On his twitter feed one Conor Friedersdorf made a comment about how beer unites people across the ideological spectrum. I raised my eyebrows at this, because I know that a substantial number of Southern white Protestants do not drink alcohol. With a name like Friedersdorf I suspect that Conor probably didn't consider this because of the normative nature of beer consumption in his social circles. I've always meant to look into the differences in alcohol consumption by demographic because I'm sure you've seen all the medical "studies" which claim that drinking in moderation has benefits toward your health. The main concern I have is that a lot of these seem to be correlational studies (though not all), and there are also often conflicts of interest with the funding (the alcoholic beverage industry is naturally happy to front the cash to pursue research so as to make the correlation firmer in the public mind). Now, I have nothing against alcohol personally, I like dark beers and white wines. But I'm a little skeptical when people promote health benefits of a class of product with which a non-trivial minority of the population have substance abuse issues. To sate my curiosity, I decided to look at the GSS. So you can replicate, here are my variables: Row: Drink Column: Year Race Sex Region God(r:1-3"Non-theist";4-5"Believe, But Doubts";6"Know God Exists") Relig Polviews Degree Wordsum Some of the variables are obvious, but in regards to the somewhat garbled gibberishy looking section I "recoded" it so as to combine classes with very small N's and such. Since you have the variable names you can follow up and see what I did if you're curious. Here are some results.... Not too much change over the years.
Now, some demographic variables of interest. Not too surprising. I knew that blacks were more likely to be teetotalers, and expected that women would be as well. Note the big difference by religion.
As I said, people in the South are less likely to drink. This partly tracks religion, but I've poked around these particular data and in New England both Catholics and Protestants drink a fair amount, so it is a regional Protestant subculture which is fostering teetotaling (here are the labels geographically by the way).
Some more variables, though note the spectrum. The conservative tendency toward teetotaling probably has something to do with the correlates of extreme conservatism (higher religiosity, tendency to live in the South, be Protestant, etc.). Keep an eye on the education though....
This chart pretty much floored me.

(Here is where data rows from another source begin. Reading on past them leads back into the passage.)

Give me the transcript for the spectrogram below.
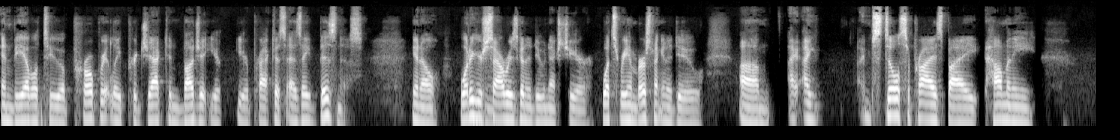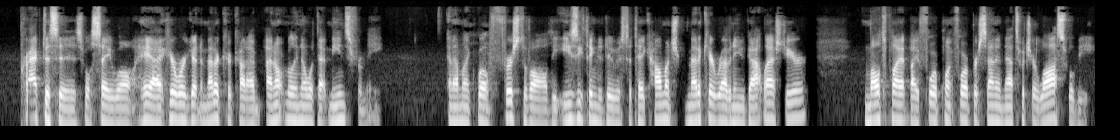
and be able to appropriately project and budget your your practice as a business. You know, what are your mm-hmm. salaries going to do next year? What's reimbursement going to do? Um, I, I I'm still surprised by how many practices will say, "Well, hey, I hear we're getting a Medicare cut. I, I don't really know what that means for me." And I'm like, "Well, first of all, the easy thing to do is to take how much Medicare revenue you got last year, multiply it by 4.4 percent, and that's what your loss will be."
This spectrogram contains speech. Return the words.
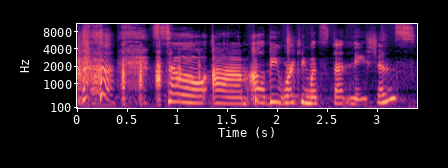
so um, I'll be working with Stunt Nations.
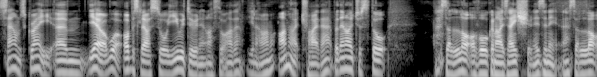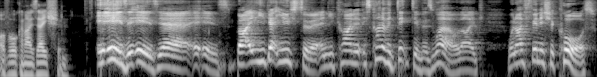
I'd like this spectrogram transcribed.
Sounds great. Um, yeah, well, obviously I saw you were doing it, and I thought, oh, that, you know, I, I might try that. But then I just thought, that's a lot of organisation, isn't it? That's a lot of organisation. It is, it is, yeah, it is. But you get used to it and you kind of, it's kind of addictive as well. Like when I finish a course,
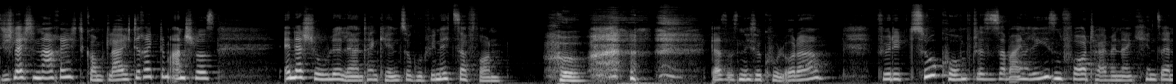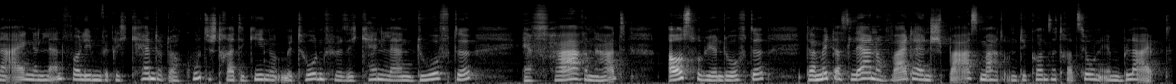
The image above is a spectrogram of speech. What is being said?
Die schlechte Nachricht kommt gleich direkt im Anschluss. In der Schule lernt ein Kind so gut wie nichts davon. Das ist nicht so cool, oder? Für die Zukunft ist es aber ein Riesenvorteil, wenn ein Kind seine eigenen Lernvorlieben wirklich kennt und auch gute Strategien und Methoden für sich kennenlernen durfte, erfahren hat, ausprobieren durfte, damit das Lernen auch weiterhin Spaß macht und die Konzentration eben bleibt.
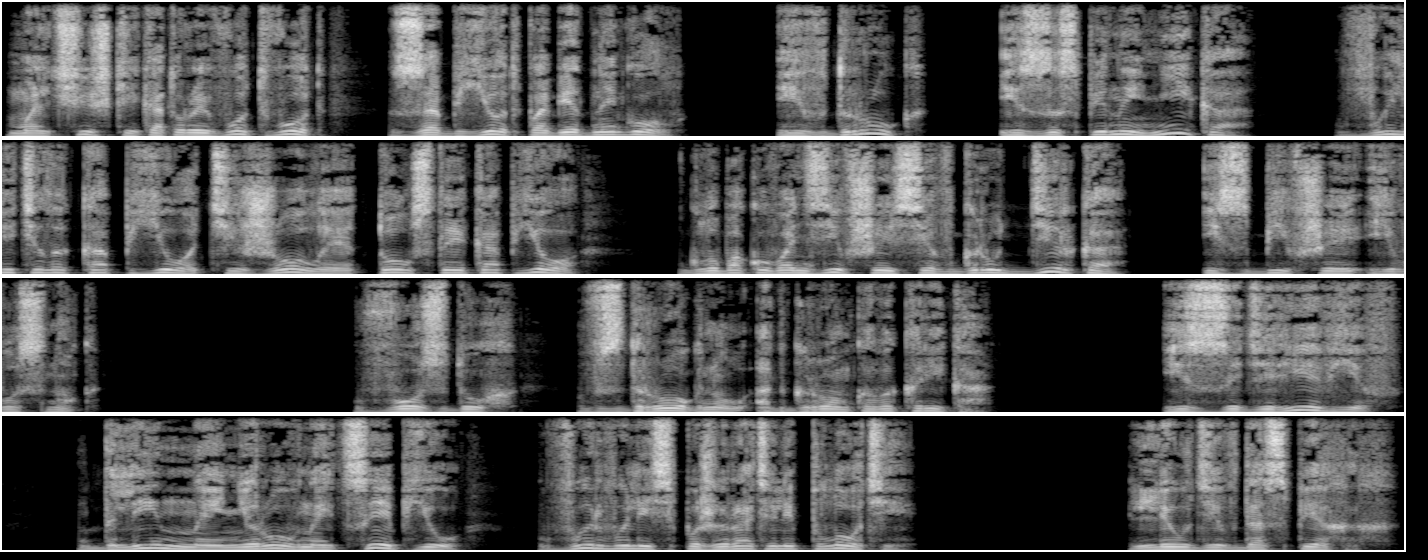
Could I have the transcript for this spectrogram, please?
мальчишки, который вот-вот забьет победный гол. И вдруг из-за спины Ника вылетело копье, тяжелое, толстое копье, глубоко вонзившееся в грудь Дирка и сбившее его с ног. Воздух вздрогнул от громкого крика. Из-за деревьев длинной неровной цепью вырвались пожиратели плоти. Люди в доспехах,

I was expecting it. That is, that the more intelligent, who scored high on a vocabulary test, would drink more than the dumb, who scored low. Look at the other correlates above. But I've rarely seen such a stark near-monotonic trend with Wordsum. You can try to control for variables. Race doesn't matter much for what it's worth, the trends stay pretty much the same if you constrain to whites. I decided to check the "Bible" variable, which measures literal interpretation. As expected controlling for fundamentalism eliminates much of the Protestant vs. non-Protestant difference, as well as exacerbates the sex difference (fundamentalist women are much more teetotaling than men), but it really didn't effect the rank relation on many categories. The regional and Wordsum difference remains even among those who are fundamentalists or irreligious. I think this points to the social aspect of drinking. Even if you like to drink, if you're circle of acquaintances tends not to, you won't get a chance to drink as much. Conversely, if drinking is expected, there's more pressure to bend your norms to please your friends. Anyway, just be careful of studies extolling the virtues of alcohol unless they control for confounds. It's just a fact that stupid people tend to die earlier, because they often make life decisions in keeping with their nature. Image Credit: AMC